State Rep. Chris Latvala has filed a bill conceived by two Countryside High School students.
House Bill 1147 would require the state Commissioner of Education to create a high school elective course for some students to provide lessons in life skills, leadership development, college planning, and a study hall.
Under the bill the State Board of Education would be authorized to adopt the new curriculum.
The legislation comes as a result of Latvala’s “That Ought to be a Law” contest.
“I am truly excited to be sponsoring this piece of legislation, which we selected out of dozens of student responses from high schools in Clearwater and Largo. I also look forward to having the students come to Tallahassee to present their bill in front of a committee stop with me, and help to engage them in the legislative process,” Latvala said.
Sophomore Hannah Abrahams and senior Emily Cunningham came up with the idea for the bill under the guidance of teacher Helen Tait. Abrahams is a student in Countryside High’s Institute for Science, Technology, Engineering and Mathematics, or ISTEM. Abrahams takes both advanced placement and honors courses.
Her passion though is singing, dancing and acting. The young student hopes to go to a four-year university and dreams of one day performing on Broadway.
Cunningham plans to study anthropology in college and hopes to one day become a museum curator.
The girls’ teacher has been an educator at Countryside High for more than 12 years. She teaches U.S. Government and enjoys instilling in students a sense of responsibility at citizens.
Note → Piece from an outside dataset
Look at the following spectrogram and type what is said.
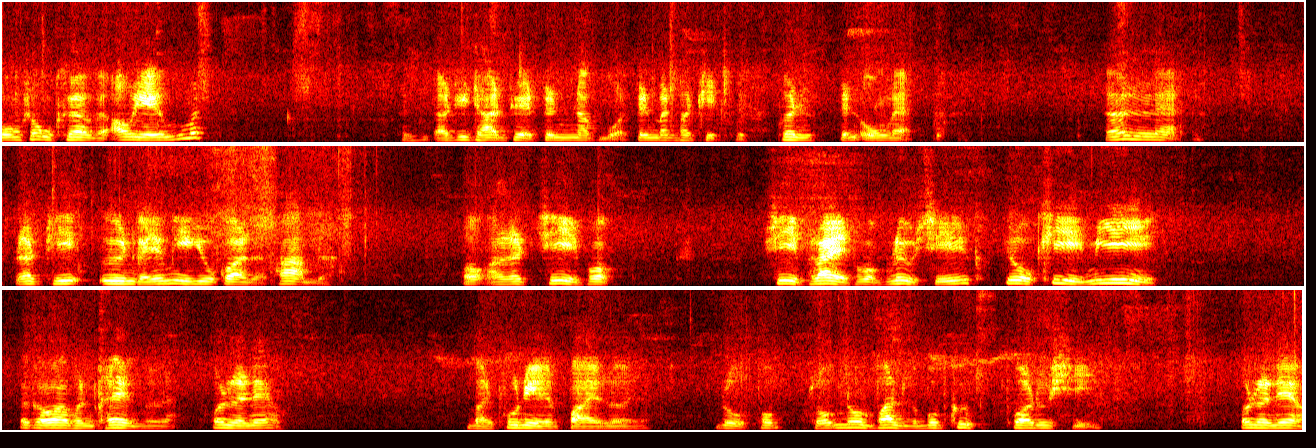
องค์ทรงเครื่องก็เอาเองมัดอธิษฐานเพศเป็นนักบวชเป็นบรรพชิตเพื่อนเป็นองค์แหละนั่นแหละลัทธิอื่นก็ยังมีอยู่ก่อนนะภาพนะพวกอรัชีพวกชีไพร่พวกฤาษีโยคีมีแล้วก็ว่าเพิ่นเคร่งนั่นแหละคนละแนว บัดผู้นี้ไปเลยลูกพบสมน้มพันกับบุบคือพอฤาษีคนละแนว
Latvala’s father, Jack Latvala, is presenting the proposed law in the Florida Senate. If approved and signed into law by Gov. Rick Scott it would become effective July 1, 2016. The bill is targeted toward high school students who are involved in their community, work and participate in extra curricular activities.